The Chicagoist will be launching later but in the meantime please enjoy our archives.

From the Vault Of Art Shay: My Mentor

By Art Shay in News on Aug 1, 2013 4:00PM

(Legendary Chicago-based photographer Art Shay has taken photos of kings, queens, celebrities and the common man in a 60-year career. This week, Art introduces us to the man who helped him start his photography career.)

One drunken night is all it sometimes takes to end a life or begin a new one. With my dear friend and mentor, Life photographer Francis Reeves Miller, it was a 1942 night in Reykjavik, Iceland weirdly lit by a midnight Arctic sky.

Both he—then a Lt. Commander in the Navy in charge of a photo group—and the Icelandic Marine who invited him outside to finish their stupid argument over a flirty blonde were drunk on wartime Russian vodka. The Marine swung and missed. My friend counterpunched, sending the Marine headlong to the curb and instant death from the cold stone. Francis "Nig" Miller—he earned the appellation years later in Palestine, Texas, when he defended a black kid against three whites who called him a bad name as they ran away.

So what did the Navy do? Not wanting to tangle with the Icelandic Marine Corps, they sobered him up Miller up the next day and transferred him south by plane and vessel all the way to Australia. There, on his first night on the town, he attended a neighborhood circus and became enthralled with Bonnie Kemp, a shapely young acrobat. The couple married and eventually had three kids. He went to work as a photog for United Press in Texas, did a great shoot on a Texas City oil refinery fire, and ended up on Life magazine, where I met him in 1947.

"You'll be working with Nig Miller in Washington," the snooty Ivy League assistant picture editor warned me in New York. I was an eager 25-year-old new staff reporter, "but we're getting rid of him. He's not Life-style and he's also very old—43." I took this as unfair and a challenge and did 40 stories with Nig, eventually lobbying him to the Chicago Bureau.

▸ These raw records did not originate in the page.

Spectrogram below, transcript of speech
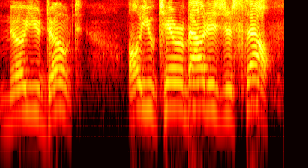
No, you don't. All you care about is yourself.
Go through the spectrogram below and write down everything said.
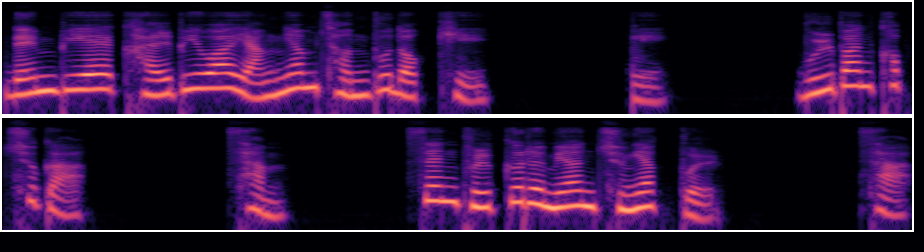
냄비에 갈비와 양념 전부 넣기. 2. 물 반 컵 추가. 3. 센 불 끓으면 중약불. 4.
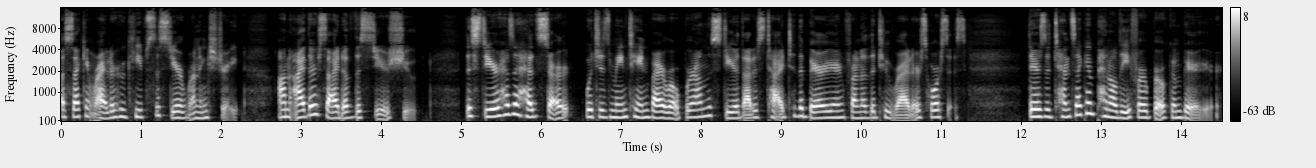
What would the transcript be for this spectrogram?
a second rider who keeps the steer running straight, on either side of the steer's chute. The steer has a head start, which is maintained by a rope around the steer that is tied to the barrier in front of the two riders' horses. There is a 10 second penalty for a broken barrier.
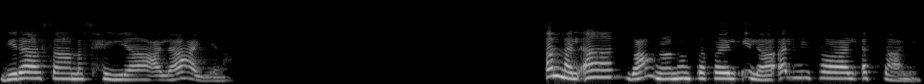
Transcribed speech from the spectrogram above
دراسة مسحية على عينة. أما الآن دعونا ننتقل إلى المثال الثاني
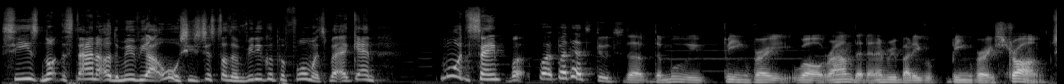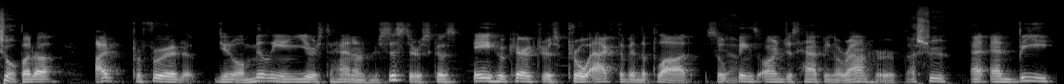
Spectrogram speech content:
she's not the standout of the movie at all. She's just does a really good performance. But again, more of the same. But, but but that's due to the the movie being very well rounded and everybody being very strong. Sure. But uh, I prefer it, you know, a million years to Hannah and her sisters because a her character is proactive in the plot, so Yeah. things aren't just happening around her, That's true. And, and b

It was hard to get an apartment then but with a well-placed bribe I got the Millers a four-room place in the building next to the movie house on upper Sheridan Road.

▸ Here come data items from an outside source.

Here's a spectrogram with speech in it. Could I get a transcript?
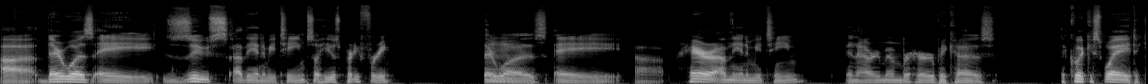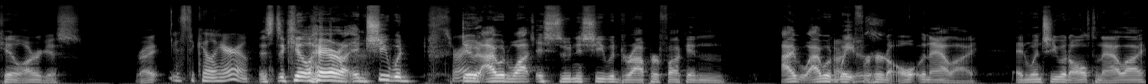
Uh, there was a Zeus on the enemy team, so he was pretty free. There Mhm. was a uh, Hera on the enemy team, and I remember her because the quickest way to kill Argus, right, is to kill a hero. is to kill Hera, and she would right. Dude, I would watch as soon as she would drop her fucking. I I would wait for her to alt an ally, and when she would alt an ally,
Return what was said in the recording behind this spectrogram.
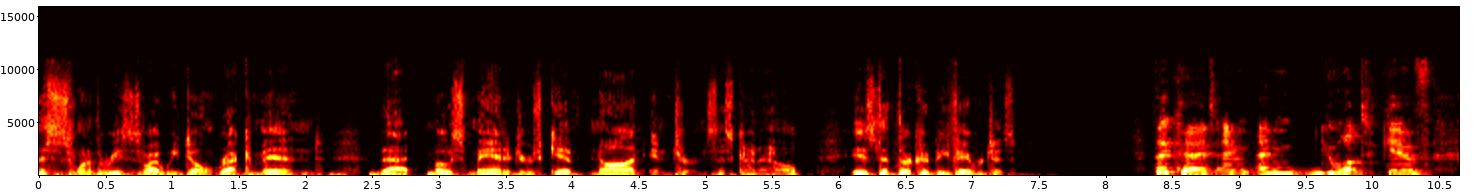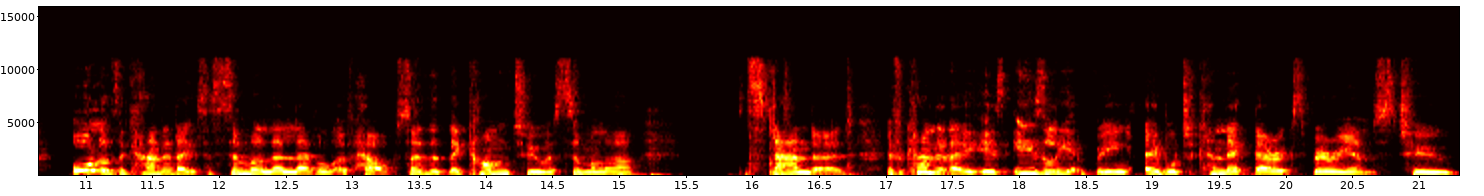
this is one of the reasons why we don't recommend that most managers give non interns this kind of help, is that there could be favoritism. They could, and, and you want to give all of the candidates a similar level of help so that they come to a similar standard. If a candidate is easily being able to connect their experience to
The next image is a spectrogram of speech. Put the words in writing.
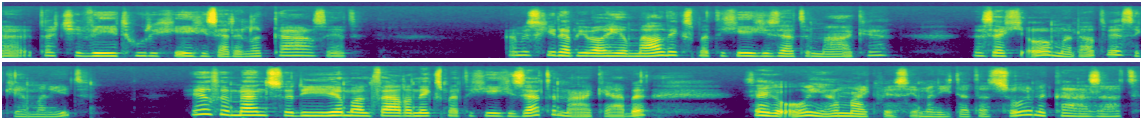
Uh, dat je weet hoe de GGZ in elkaar zit. En misschien heb je wel helemaal niks met de GGZ te maken. Dan zeg je, oh, maar dat wist ik helemaal niet. Heel veel mensen die helemaal verder niks met de GGZ te maken hebben, zeggen, oh ja, maar ik wist helemaal niet dat dat zo in elkaar zat.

Nig helped launch my career as a photographer with unused left-over film he donated to me from Life magazine. He did some great stories, became Life's best unsung dependable, photographer (on a magazine replete with showboats) and died at 68 in 1973. Bonnie the acrobat, 15 years younger, remained beautiful and limber all her American life and motherhood and died at 64 in 1985. The last sight I had of Nig, white hair flying in the wind, was a TV moment covering the return of a crew of astronauts to the battleship whose chopper hoisted them out of the water.

Let me, as Nabokov said, pass out a few postcards.

Published with permission

If you can't wait until this time every Wednesday to get your Art Shay fix, please check out the photographer's blog, which is updated regularly. Art Shay's book, Chicago's Nelson Algren, is also available at Amazon.